Once the images are set aside, write out the rest of the records exactly.
▽
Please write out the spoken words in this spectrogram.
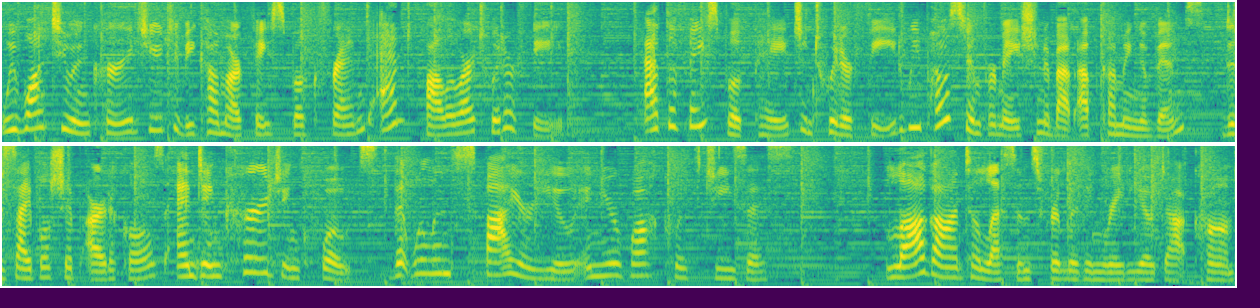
We want to encourage you to become our Facebook friend and follow our Twitter feed. At the Facebook page and Twitter feed, we post information about upcoming events, discipleship articles, and encouraging quotes that will inspire you in your walk with Jesus. Log on to lessonsforlivingradio.com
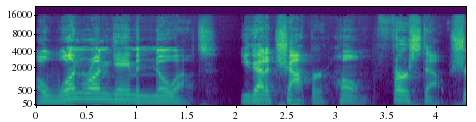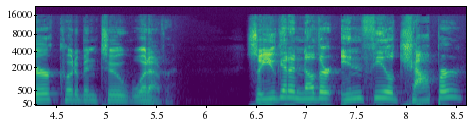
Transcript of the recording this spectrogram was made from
a one run game and no outs. You got a chopper home, first out. Sure, could have been two, whatever. So you get another infield chopper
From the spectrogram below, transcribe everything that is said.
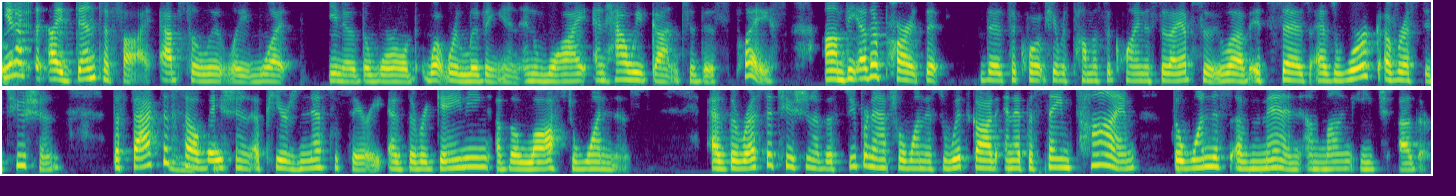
you have to identify absolutely what you know the world, what we're living in, and why, and how we've gotten to this place. Um, the other part that that's a quote here with Thomas Aquinas that I absolutely love. It says, "As work of restitution." The fact of mm-hmm. salvation appears necessary as the regaining of the lost oneness as the restitution of the supernatural oneness with God and at the same time the oneness of men among each other.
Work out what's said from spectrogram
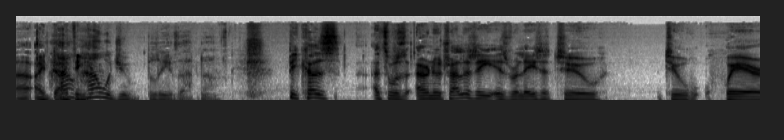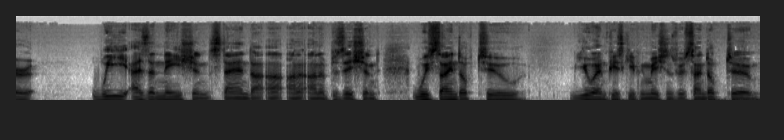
Uh, I, I how, think how would you believe that now because I suppose our neutrality is related to to where we as a nation stand on, on, on a position. We've signed up to UN peacekeeping missions. We've signed up to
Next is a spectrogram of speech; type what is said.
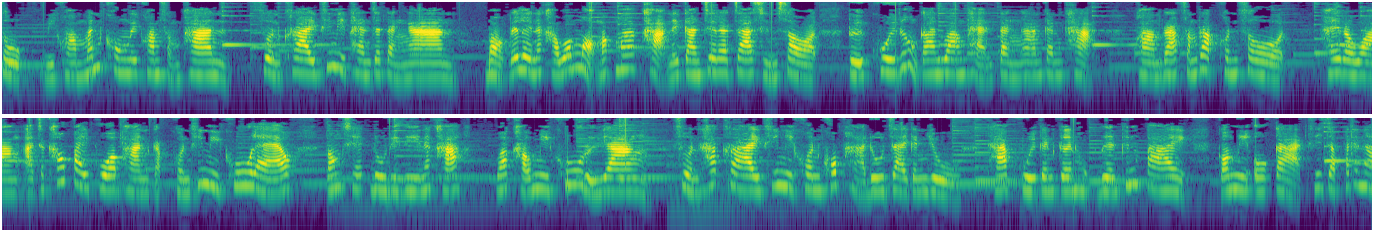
สุข มีความมั่นคงในความสัมพันธ์ ส่วนใครที่มีแผนจะแต่งงาน บอกได้เลยนะคะว่าเหมาะมากๆค่ะ ในการเจรจาสินสอด หรือคุยเรื่องของการวางแผนแต่งงานกันค่ะ ความรักสำหรับคนโสด ให้ระวังอาจจะเข้าไปพัวพันกับคนที่มีคู่แล้ว ต้องเช็คดูดีๆนะคะ ว่าเขามีคู่หรือยัง ส่วนถ้าใครที่มีคนคบหาดูใจกันอยู่ ถ้าคุยกันเกิน 6 เดือนขึ้นไป ก็มีโอกาสที่จะพัฒนา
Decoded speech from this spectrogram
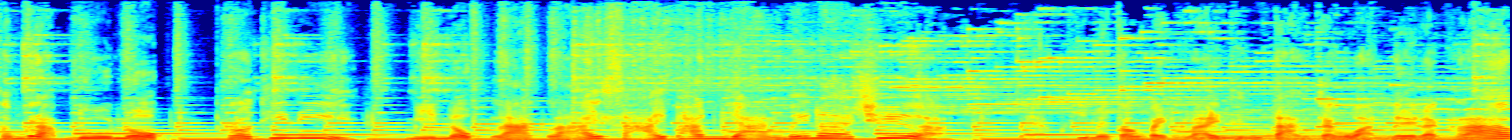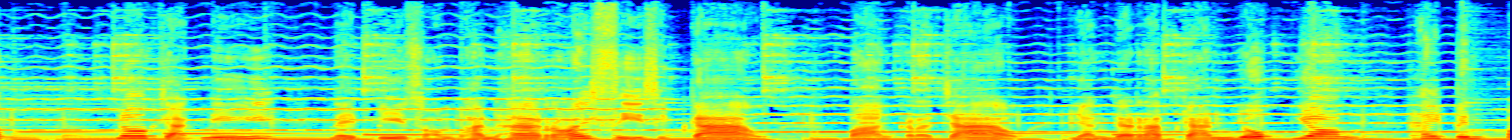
สำหรับดูนก เพราะที่นี่มีนกหลากหลายสายพันธุ์อย่างไม่น่าเชื่อ แบบที่ไม่ต้องไปไกลถึงต่างจังหวัดเลยละครับ นอกจากนี้ในปี 2549 บางกระเจ้ายังได้รับการยกย่องให้เป็นป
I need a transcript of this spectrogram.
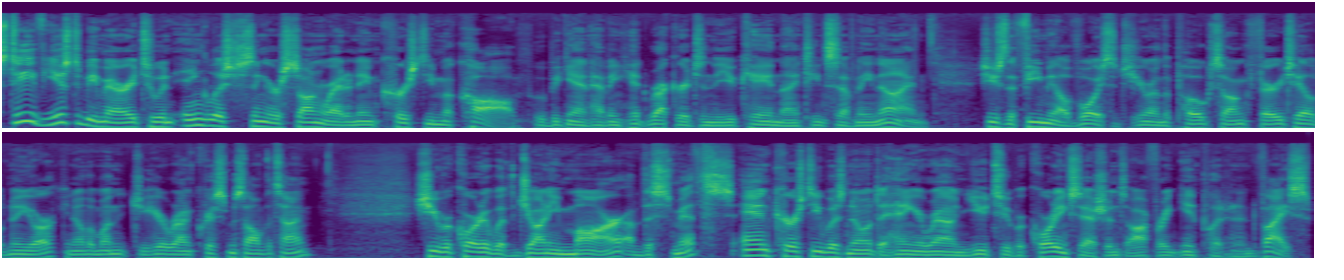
Steve used to be married to an English singer songwriter named Kirsty MacColl, who began having hit records in the UK in 1979. She's the female voice that you hear on the Pogue song Fairy Tale of New York, you know, the one that you hear around Christmas all the time. She recorded with Johnny Marr of the Smiths, and Kirsty was known to hang around U2 recording sessions offering input and advice.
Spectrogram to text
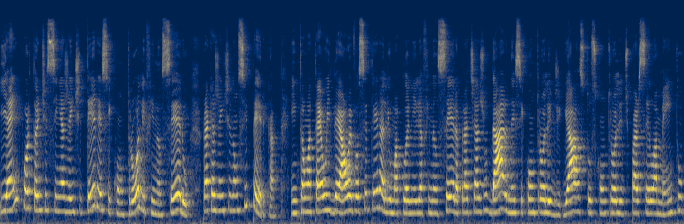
E é importante sim a gente ter esse controle financeiro para que a gente não se perca. Então, até o ideal é você ter ali uma planilha financeira para te ajudar nesse controle de gastos, controle de parcelamento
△
→ **Answer to the problem**:
Please write out the spoken words in this spectrogram.
We want to encourage you to become our Facebook friend and follow our Twitter feed. At the Facebook page and Twitter feed, we post information about upcoming events, discipleship articles, and encouraging quotes that will inspire you in your walk with Jesus. Log on to lessonsforlivingradio.com
Transcript of the recording this spectrogram was made from
a one run game and no outs. You got a chopper home, first out. Sure, could have been two, whatever. So you get another infield chopper
From the spectrogram below, transcribe everything that is said.
you have to identify absolutely what you know the world, what we're living in, and why, and how we've gotten to this place. Um, the other part that that's a quote here with Thomas Aquinas that I absolutely love. It says, "As work of restitution." The fact of mm-hmm. salvation appears necessary as the regaining of the lost oneness as the restitution of the supernatural oneness with God and at the same time the oneness of men among each other.
Work out what's said from spectrogram
Uh, I, I how, think how would you believe that now because I suppose our neutrality is related to to where we as a nation stand on, on, on a position. We've signed up to UN peacekeeping missions. We've signed up to
Next is a spectrogram of speech; type what is said.
สุข มีความมั่นคงในความสัมพันธ์ ส่วนใครที่มีแผนจะแต่งงาน บอกได้เลยนะคะว่าเหมาะมากๆค่ะ ในการเจรจาสินสอด หรือคุยเรื่องของการวางแผนแต่งงานกันค่ะ ความรักสำหรับคนโสด ให้ระวังอาจจะเข้าไปพัวพันกับคนที่มีคู่แล้ว ต้องเช็คดูดีๆนะคะ ว่าเขามีคู่หรือยัง ส่วนถ้าใครที่มีคนคบหาดูใจกันอยู่ ถ้าคุยกันเกิน 6 เดือนขึ้นไป ก็มีโอกาสที่จะพัฒนา
Decoded speech from this spectrogram
สำหรับดูนก เพราะที่นี่มีนกหลากหลายสายพันธุ์อย่างไม่น่าเชื่อ แบบที่ไม่ต้องไปไกลถึงต่างจังหวัดเลยละครับ นอกจากนี้ในปี 2549 บางกระเจ้ายังได้รับการยกย่องให้เป็นป
I need a transcript of this spectrogram.
Steve used to be married to an English singer songwriter named Kirsty MacColl, who began having hit records in the UK in 1979. She's the female voice that you hear on the Pogue song Fairy Tale of New York, you know, the one that you hear around Christmas all the time. She recorded with Johnny Marr of the Smiths, and Kirsty was known to hang around U2 recording sessions offering input and advice.
Spectrogram to text
E é importante sim a gente ter esse controle financeiro para que a gente não se perca. Então, até o ideal é você ter ali uma planilha financeira para te ajudar nesse controle de gastos, controle de parcelamento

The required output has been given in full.